### Exercise requirements:
Show each line of the records in which the word "ordinary" occurs.

↓↓↓

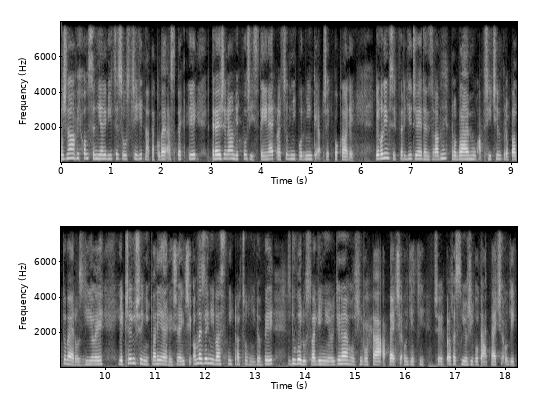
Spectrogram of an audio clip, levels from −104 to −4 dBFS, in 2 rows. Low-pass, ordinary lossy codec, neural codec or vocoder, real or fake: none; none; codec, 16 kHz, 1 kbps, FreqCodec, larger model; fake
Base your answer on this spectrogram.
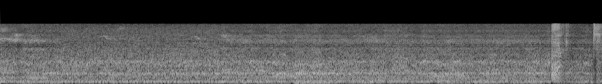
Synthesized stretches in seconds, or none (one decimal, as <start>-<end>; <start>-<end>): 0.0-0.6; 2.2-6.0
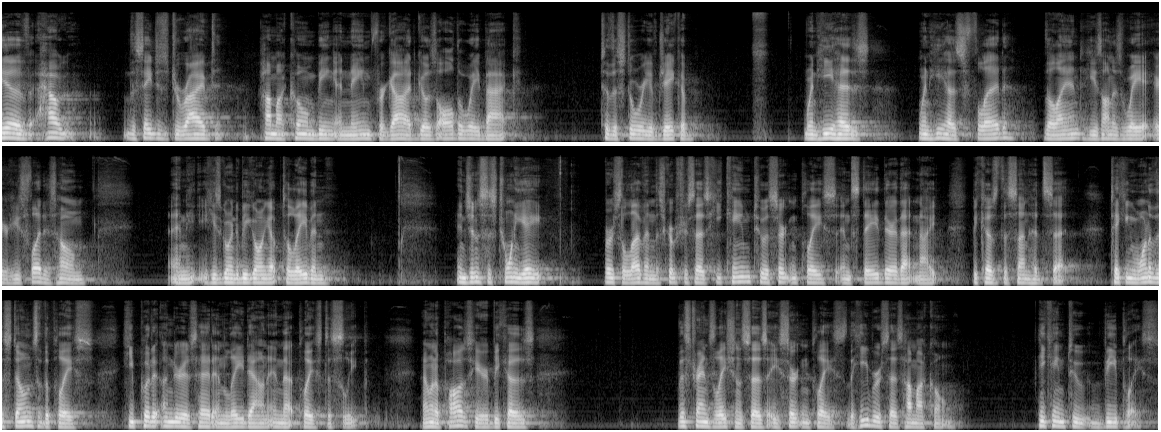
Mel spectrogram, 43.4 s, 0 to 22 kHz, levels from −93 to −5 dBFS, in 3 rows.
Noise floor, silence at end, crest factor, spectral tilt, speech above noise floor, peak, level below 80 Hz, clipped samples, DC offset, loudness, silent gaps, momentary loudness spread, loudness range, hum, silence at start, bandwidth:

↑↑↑
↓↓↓

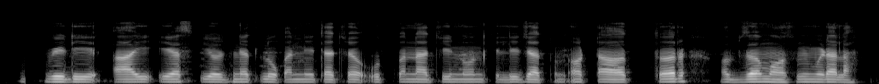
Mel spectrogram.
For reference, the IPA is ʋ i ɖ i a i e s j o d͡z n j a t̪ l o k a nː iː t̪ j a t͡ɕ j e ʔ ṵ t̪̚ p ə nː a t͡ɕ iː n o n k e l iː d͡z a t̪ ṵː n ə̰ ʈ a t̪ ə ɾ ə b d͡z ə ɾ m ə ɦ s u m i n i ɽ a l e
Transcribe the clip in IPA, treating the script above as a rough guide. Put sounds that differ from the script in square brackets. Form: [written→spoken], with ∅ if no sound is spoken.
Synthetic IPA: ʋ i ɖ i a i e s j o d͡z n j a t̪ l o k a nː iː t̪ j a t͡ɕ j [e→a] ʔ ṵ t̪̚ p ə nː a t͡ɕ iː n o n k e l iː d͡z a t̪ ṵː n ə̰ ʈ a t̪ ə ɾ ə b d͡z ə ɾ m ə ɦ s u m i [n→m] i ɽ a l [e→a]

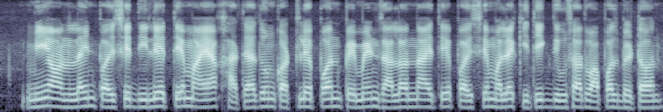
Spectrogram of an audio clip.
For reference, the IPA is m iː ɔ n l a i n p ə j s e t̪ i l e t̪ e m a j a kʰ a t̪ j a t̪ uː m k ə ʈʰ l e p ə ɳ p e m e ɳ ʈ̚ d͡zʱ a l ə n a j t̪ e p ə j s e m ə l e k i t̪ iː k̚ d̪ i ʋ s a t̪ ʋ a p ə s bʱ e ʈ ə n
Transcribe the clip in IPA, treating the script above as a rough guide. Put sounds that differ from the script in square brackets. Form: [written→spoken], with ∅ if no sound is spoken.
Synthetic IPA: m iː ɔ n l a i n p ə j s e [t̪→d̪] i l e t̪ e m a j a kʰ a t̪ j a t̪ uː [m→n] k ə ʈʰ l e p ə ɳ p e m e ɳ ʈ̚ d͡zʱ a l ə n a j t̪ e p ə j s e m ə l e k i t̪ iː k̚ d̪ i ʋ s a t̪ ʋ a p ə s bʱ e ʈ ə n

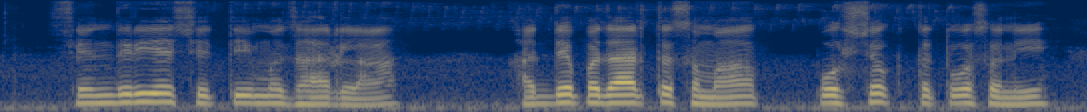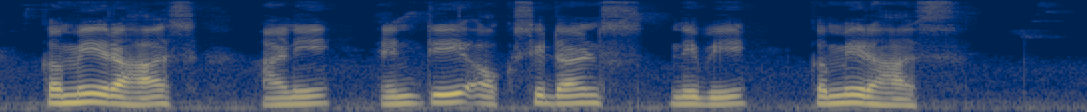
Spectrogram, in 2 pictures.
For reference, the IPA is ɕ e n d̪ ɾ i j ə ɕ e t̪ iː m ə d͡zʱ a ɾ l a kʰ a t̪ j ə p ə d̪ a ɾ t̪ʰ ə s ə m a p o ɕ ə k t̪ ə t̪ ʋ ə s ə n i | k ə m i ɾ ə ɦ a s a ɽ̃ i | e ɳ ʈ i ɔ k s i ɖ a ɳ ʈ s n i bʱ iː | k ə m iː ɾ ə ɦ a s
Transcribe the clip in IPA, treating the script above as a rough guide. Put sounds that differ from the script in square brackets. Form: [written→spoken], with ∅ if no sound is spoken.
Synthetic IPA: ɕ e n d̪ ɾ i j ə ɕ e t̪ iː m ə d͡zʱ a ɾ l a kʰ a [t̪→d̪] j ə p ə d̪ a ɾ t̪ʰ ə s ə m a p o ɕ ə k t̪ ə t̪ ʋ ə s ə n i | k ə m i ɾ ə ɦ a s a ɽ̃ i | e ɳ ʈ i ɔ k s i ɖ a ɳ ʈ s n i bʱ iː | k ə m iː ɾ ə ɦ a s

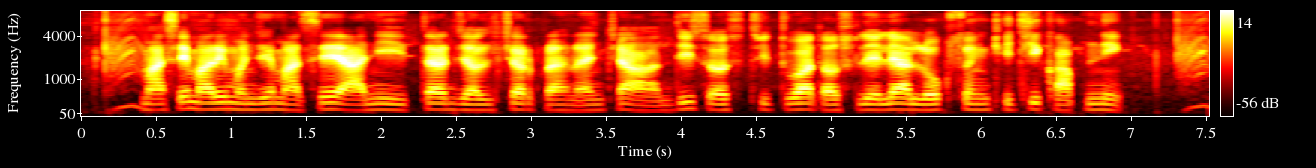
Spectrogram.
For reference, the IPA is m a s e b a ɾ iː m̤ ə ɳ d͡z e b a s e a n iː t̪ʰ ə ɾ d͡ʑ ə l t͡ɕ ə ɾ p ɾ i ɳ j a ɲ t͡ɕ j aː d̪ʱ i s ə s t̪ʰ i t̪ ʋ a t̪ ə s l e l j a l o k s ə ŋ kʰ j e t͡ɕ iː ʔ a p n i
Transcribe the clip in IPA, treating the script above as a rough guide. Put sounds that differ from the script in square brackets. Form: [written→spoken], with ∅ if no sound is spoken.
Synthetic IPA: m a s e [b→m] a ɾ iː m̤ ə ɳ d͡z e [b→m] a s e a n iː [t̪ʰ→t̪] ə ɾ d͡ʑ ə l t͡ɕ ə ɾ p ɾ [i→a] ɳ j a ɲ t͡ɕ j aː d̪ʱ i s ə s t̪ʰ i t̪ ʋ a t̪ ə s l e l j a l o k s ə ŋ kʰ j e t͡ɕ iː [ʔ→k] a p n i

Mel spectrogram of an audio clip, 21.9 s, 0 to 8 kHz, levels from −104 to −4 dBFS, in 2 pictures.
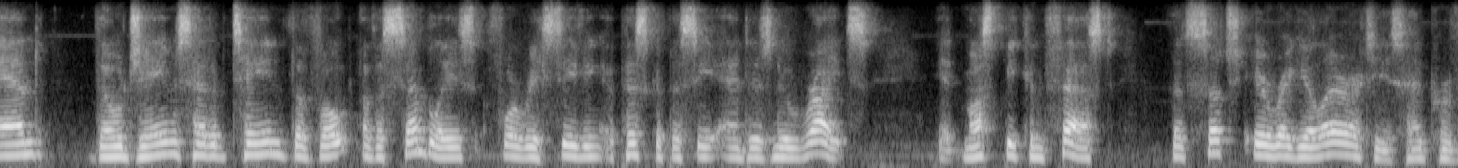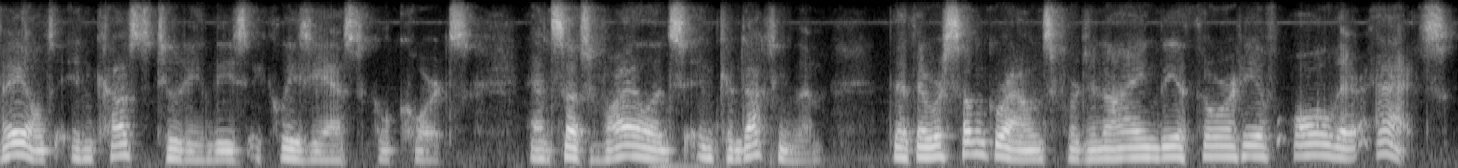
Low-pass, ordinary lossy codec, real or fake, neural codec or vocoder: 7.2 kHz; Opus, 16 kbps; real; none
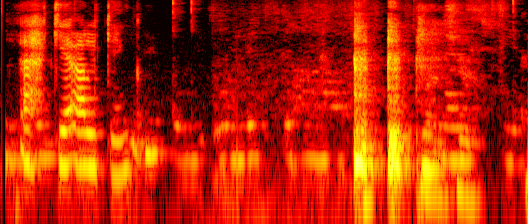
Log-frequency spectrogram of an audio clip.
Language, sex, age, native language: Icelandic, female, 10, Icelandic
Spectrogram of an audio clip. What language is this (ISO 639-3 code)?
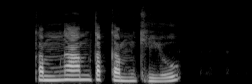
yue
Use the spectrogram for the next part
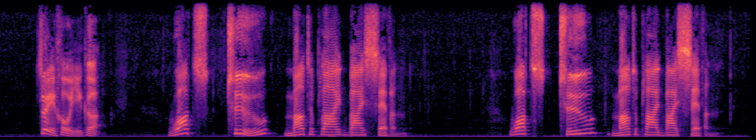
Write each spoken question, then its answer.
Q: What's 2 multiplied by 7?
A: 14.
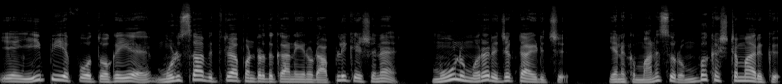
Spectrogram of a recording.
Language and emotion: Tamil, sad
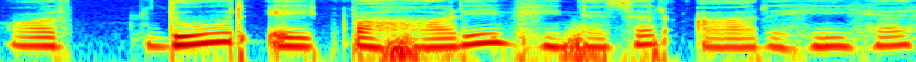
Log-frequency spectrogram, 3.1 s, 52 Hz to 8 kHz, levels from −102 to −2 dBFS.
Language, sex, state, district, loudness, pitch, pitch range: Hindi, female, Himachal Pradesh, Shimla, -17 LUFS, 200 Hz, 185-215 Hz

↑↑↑

### Reply to the task:
Spectrogram of an audio clip, levels from −104 to −4 dBFS, in 2 rows. Low-pass, ordinary lossy codec, neural codec or vocoder, real or fake: none; none; codec, 16 kHz, 1 kbps, FreqCodec, larger model; fake
Low-pass, ordinary lossy codec, real or fake, neural codec or vocoder: 7.2 kHz; Opus, 16 kbps; real; none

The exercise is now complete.